▶ [Exercise prompt]: Copy exactly the lines from the one containing "The spoken message in this spectrogram" through the last line of the records below, both included, and leave out the pictures.

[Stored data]
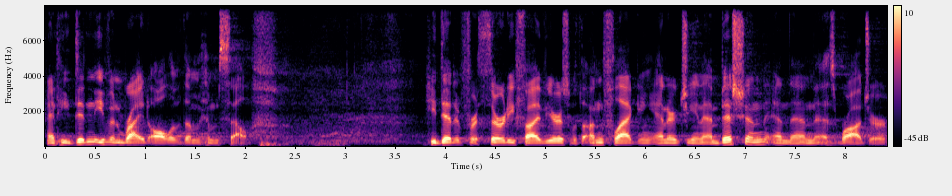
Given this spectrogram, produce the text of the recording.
and he didn't even write all of them himself. He did it for 35 years with unflagging energy and ambition, and then, as Roger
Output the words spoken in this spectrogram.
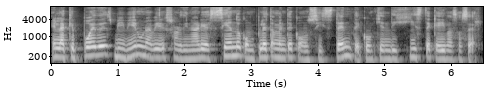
en la que puedes vivir una vida extraordinaria es siendo completamente consistente con quien dijiste que ibas a ser.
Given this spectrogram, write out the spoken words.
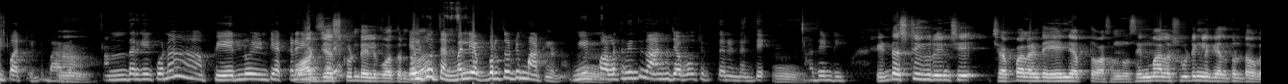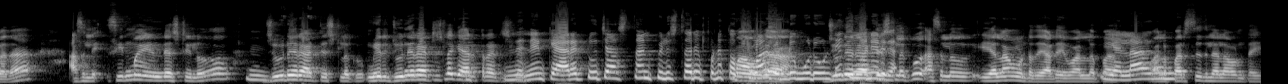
important బాగా. అందరికీ కూడా పేర్లు ఏంటి ఎక్కడ చేసుకుంటూ వెళ్ళిపోతుంటారు వెళ్ళిపోతాను. మళ్ళీ ఎవరితోటి మాట్లాడను. మీరు పలకరించి దానికి జవాబు చెప్తానండి అంతే. అదేంటి? ఇండస్ట్రీ గురించి చెప్పాలంటే ఏం చెప్తావు? అసలు నువ్వు సినిమాల షూటింగ్లకు వెళ్తుంటావు కదా. అసలు సినిమా ఇండస్ట్రీలో జూనియర్ ఆర్టిస్టులకు మీరు జూనియర్ ఆర్టిస్టుల క్యారెక్టర్ ఆర్టిస్ట్ నేను క్యారెట్ టూ చేస్తాను పిలుస్తారు ఎప్పుడైనా తక్కువ రెండు మూడు జూనియర్. ఆర్టిస్టులకు అసలు ఎలా ఉంటది? అంటే వాళ్ళ వాళ్ళ పరిస్థితులు ఎలా ఉంటాయి?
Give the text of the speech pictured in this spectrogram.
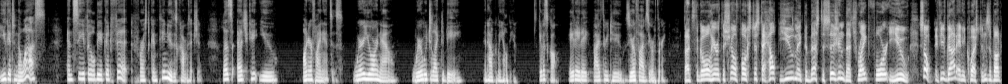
you get to know us, and see if it will be a good fit for us to continue this conversation. Let's educate you on your finances, where you are now, where would you like to be, and how can we help you? Give us a call, 888 532 0503. That's the goal here at the show, folks, just to help you make the best decision that's right for you. So, if you've got any questions about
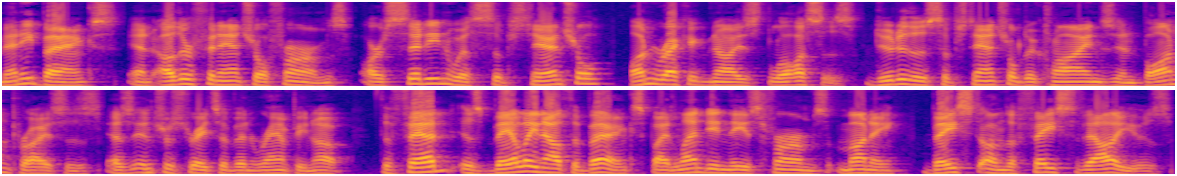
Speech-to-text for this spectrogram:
Many banks and other financial firms are sitting with substantial, unrecognized losses due to the substantial declines in bond prices as interest rates have been ramping up. The Fed is bailing out the banks by lending these firms money based on the face values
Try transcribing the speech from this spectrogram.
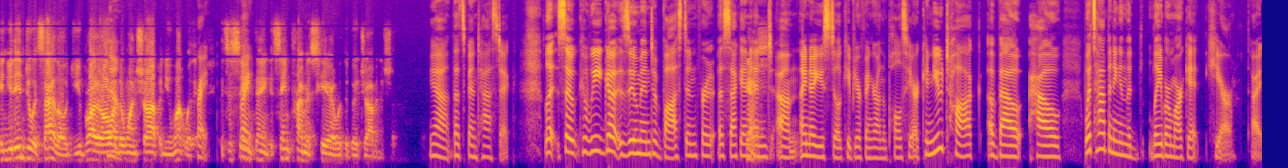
And you didn't do it siloed. You brought it all no. into one shop and you went with it. Right. It's the same right. thing. It's the same premise here with the Good Job Initiative. Yeah, that's fantastic. So, could we go zoom into Boston for a second? Yes. And um, I know you still keep your finger on the pulse here. Can you talk about how what's happening in the labor market here? Uh,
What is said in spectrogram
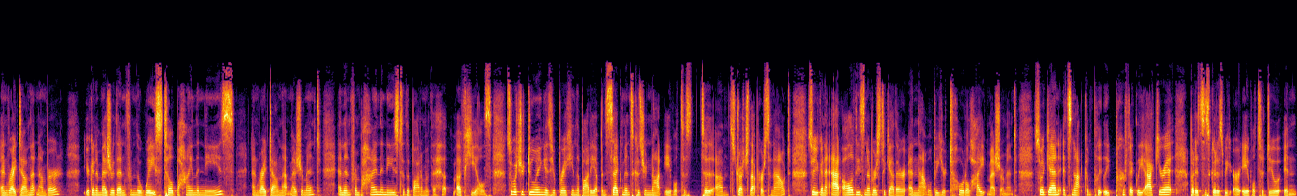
and write down that number. You're going to measure then from the waist till behind the knees and write down that measurement. And then from behind the knees to the bottom of the he of heels. So what you're doing is you're breaking the body up in segments because you're not able to to um, stretch that person out. So you're going to add all of these numbers together and that will be your total height measurement. So again, it's not completely perfectly accurate, but it's as good as we are able to do in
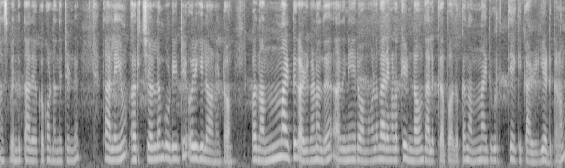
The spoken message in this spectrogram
ഹസ്ബൻഡ് തലയൊക്കെ കൊണ്ടുവന്നിട്ടുണ്ട്. തലയും ഇറച്ചിയെല്ലാം കൂടിയിട്ട് ഒരു കിലോ ആണ് കേട്ടോ അപ്പോൾ നന്നായിട്ട് കഴുകണത്. അതിന് രോമങ്ങളും കാര്യങ്ങളൊക്കെ ഉണ്ടാവും തലക്ക്. അപ്പോൾ അതൊക്കെ നന്നായിട്ട് വൃത്തിയാക്കി കഴുകിയെടുക്കണം.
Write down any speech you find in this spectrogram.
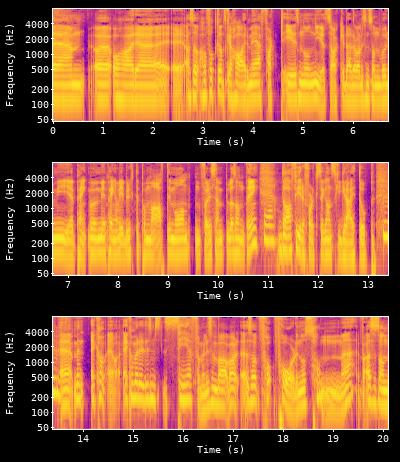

▶ [Answer]:
The spoken message in this spectrogram
ഹസ്ബൻഡ് തലയൊക്കെ കൊണ്ടുവന്നിട്ടുണ്ട്. തലയും ഇറച്ചിയെല്ലാം കൂടിയിട്ട് ഒരു കിലോ ആണ് കേട്ടോ അപ്പോൾ നന്നായിട്ട് കഴുകണത്. അതിന് രോമങ്ങളും കാര്യങ്ങളൊക്കെ ഉണ്ടാവും തലക്ക്. അപ്പോൾ അതൊക്കെ നന്നായിട്ട് വൃത്തിയാക്കി കഴുകിയെടുക്കണം.
Write down any speech you find in this spectrogram.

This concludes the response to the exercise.